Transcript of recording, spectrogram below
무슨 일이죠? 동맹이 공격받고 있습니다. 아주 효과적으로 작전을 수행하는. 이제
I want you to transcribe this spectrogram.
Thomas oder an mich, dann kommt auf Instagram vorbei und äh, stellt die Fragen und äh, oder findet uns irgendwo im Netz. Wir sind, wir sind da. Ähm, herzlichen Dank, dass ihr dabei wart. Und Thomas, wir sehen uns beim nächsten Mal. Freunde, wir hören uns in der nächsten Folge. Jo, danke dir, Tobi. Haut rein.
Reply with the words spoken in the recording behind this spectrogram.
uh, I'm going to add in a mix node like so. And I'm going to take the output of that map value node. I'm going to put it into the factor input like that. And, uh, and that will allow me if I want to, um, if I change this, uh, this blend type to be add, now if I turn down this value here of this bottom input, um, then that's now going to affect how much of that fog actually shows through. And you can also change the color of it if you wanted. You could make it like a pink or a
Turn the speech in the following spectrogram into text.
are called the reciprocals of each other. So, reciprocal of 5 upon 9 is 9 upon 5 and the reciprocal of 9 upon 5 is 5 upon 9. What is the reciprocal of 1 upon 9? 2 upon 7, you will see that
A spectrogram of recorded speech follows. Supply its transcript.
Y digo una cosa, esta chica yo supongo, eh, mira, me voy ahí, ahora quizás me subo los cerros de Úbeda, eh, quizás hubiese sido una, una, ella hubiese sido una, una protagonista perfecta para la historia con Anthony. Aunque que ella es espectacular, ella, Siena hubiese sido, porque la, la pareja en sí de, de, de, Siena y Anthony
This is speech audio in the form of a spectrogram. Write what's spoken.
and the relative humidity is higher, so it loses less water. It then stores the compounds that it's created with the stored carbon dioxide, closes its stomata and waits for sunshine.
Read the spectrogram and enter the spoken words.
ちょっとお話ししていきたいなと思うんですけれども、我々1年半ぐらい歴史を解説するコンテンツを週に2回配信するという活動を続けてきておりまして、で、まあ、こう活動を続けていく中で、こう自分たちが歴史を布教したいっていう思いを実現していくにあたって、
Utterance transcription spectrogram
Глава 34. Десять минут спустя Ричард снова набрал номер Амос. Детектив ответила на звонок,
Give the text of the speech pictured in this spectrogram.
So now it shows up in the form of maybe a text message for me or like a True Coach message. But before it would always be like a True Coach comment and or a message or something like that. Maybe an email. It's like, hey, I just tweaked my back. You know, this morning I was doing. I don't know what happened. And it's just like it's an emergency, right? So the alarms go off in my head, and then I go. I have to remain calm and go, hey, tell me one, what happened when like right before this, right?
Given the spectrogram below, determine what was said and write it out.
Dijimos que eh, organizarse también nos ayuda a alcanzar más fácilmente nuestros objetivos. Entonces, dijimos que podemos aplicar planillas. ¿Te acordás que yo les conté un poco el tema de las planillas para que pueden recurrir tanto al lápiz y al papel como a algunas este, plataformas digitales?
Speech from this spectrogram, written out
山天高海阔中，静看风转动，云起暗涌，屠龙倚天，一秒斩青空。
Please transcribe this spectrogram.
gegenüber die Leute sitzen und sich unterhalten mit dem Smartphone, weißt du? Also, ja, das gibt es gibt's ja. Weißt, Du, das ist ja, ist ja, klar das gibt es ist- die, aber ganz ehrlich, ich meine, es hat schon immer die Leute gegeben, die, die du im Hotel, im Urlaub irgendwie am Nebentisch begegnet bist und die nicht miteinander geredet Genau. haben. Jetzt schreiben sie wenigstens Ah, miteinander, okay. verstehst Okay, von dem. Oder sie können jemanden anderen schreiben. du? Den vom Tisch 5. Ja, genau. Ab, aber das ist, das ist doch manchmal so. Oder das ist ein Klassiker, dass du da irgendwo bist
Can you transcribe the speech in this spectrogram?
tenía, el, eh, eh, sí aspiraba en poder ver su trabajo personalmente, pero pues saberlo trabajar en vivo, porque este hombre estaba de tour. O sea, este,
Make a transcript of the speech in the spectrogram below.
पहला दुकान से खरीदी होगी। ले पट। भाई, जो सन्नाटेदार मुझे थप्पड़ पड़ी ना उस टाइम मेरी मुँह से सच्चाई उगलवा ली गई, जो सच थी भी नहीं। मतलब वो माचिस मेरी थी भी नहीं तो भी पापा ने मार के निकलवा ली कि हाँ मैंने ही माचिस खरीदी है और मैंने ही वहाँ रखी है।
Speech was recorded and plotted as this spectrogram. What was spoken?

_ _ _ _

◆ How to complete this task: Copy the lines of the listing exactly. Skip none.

◆ Response to the task:
Transcript of recording, spectrogram below
무슨 일이죠? 동맹이 공격받고 있습니다. 아주 효과적으로 작전을 수행하는. 이제
I want you to transcribe this spectrogram.
Thomas oder an mich, dann kommt auf Instagram vorbei und äh, stellt die Fragen und äh, oder findet uns irgendwo im Netz. Wir sind, wir sind da. Ähm, herzlichen Dank, dass ihr dabei wart. Und Thomas, wir sehen uns beim nächsten Mal. Freunde, wir hören uns in der nächsten Folge. Jo, danke dir, Tobi. Haut rein.
Reply with the words spoken in the recording behind this spectrogram.
uh, I'm going to add in a mix node like so. And I'm going to take the output of that map value node. I'm going to put it into the factor input like that. And, uh, and that will allow me if I want to, um, if I change this, uh, this blend type to be add, now if I turn down this value here of this bottom input, um, then that's now going to affect how much of that fog actually shows through. And you can also change the color of it if you wanted. You could make it like a pink or a
Turn the speech in the following spectrogram into text.
are called the reciprocals of each other. So, reciprocal of 5 upon 9 is 9 upon 5 and the reciprocal of 9 upon 5 is 5 upon 9. What is the reciprocal of 1 upon 9? 2 upon 7, you will see that
A spectrogram of recorded speech follows. Supply its transcript.
Y digo una cosa, esta chica yo supongo, eh, mira, me voy ahí, ahora quizás me subo los cerros de Úbeda, eh, quizás hubiese sido una, una, ella hubiese sido una, una protagonista perfecta para la historia con Anthony. Aunque que ella es espectacular, ella, Siena hubiese sido, porque la, la pareja en sí de, de, de, Siena y Anthony
This is speech audio in the form of a spectrogram. Write what's spoken.
and the relative humidity is higher, so it loses less water. It then stores the compounds that it's created with the stored carbon dioxide, closes its stomata and waits for sunshine.
Read the spectrogram and enter the spoken words.
ちょっとお話ししていきたいなと思うんですけれども、我々1年半ぐらい歴史を解説するコンテンツを週に2回配信するという活動を続けてきておりまして、で、まあ、こう活動を続けていく中で、こう自分たちが歴史を布教したいっていう思いを実現していくにあたって、
Utterance transcription spectrogram
Глава 34. Десять минут спустя Ричард снова набрал номер Амос. Детектив ответила на звонок,
Give the text of the speech pictured in this spectrogram.
So now it shows up in the form of maybe a text message for me or like a True Coach message. But before it would always be like a True Coach comment and or a message or something like that. Maybe an email. It's like, hey, I just tweaked my back. You know, this morning I was doing. I don't know what happened. And it's just like it's an emergency, right? So the alarms go off in my head, and then I go. I have to remain calm and go, hey, tell me one, what happened when like right before this, right?
Given the spectrogram below, determine what was said and write it out.
Dijimos que eh, organizarse también nos ayuda a alcanzar más fácilmente nuestros objetivos. Entonces, dijimos que podemos aplicar planillas. ¿Te acordás que yo les conté un poco el tema de las planillas para que pueden recurrir tanto al lápiz y al papel como a algunas este, plataformas digitales?
Speech from this spectrogram, written out
山天高海阔中，静看风转动，云起暗涌，屠龙倚天，一秒斩青空。
Please transcribe this spectrogram.
gegenüber die Leute sitzen und sich unterhalten mit dem Smartphone, weißt du? Also, ja, das gibt es gibt's ja. Weißt, Du, das ist ja, ist ja, klar das gibt es ist- die, aber ganz ehrlich, ich meine, es hat schon immer die Leute gegeben, die, die du im Hotel, im Urlaub irgendwie am Nebentisch begegnet bist und die nicht miteinander geredet Genau. haben. Jetzt schreiben sie wenigstens Ah, miteinander, okay. verstehst Okay, von dem. Oder sie können jemanden anderen schreiben. du? Den vom Tisch 5. Ja, genau. Ab, aber das ist, das ist doch manchmal so. Oder das ist ein Klassiker, dass du da irgendwo bist
Can you transcribe the speech in this spectrogram?
tenía, el, eh, eh, sí aspiraba en poder ver su trabajo personalmente, pero pues saberlo trabajar en vivo, porque este hombre estaba de tour. O sea, este,
Make a transcript of the speech in the spectrogram below.
पहला दुकान से खरीदी होगी। ले पट। भाई, जो सन्नाटेदार मुझे थप्पड़ पड़ी ना उस टाइम मेरी मुँह से सच्चाई उगलवा ली गई, जो सच थी भी नहीं। मतलब वो माचिस मेरी थी भी नहीं तो भी पापा ने मार के निकलवा ली कि हाँ मैंने ही माचिस खरीदी है और मैंने ही वहाँ रखी है।
Speech was recorded and plotted as this spectrogram. What was spoken?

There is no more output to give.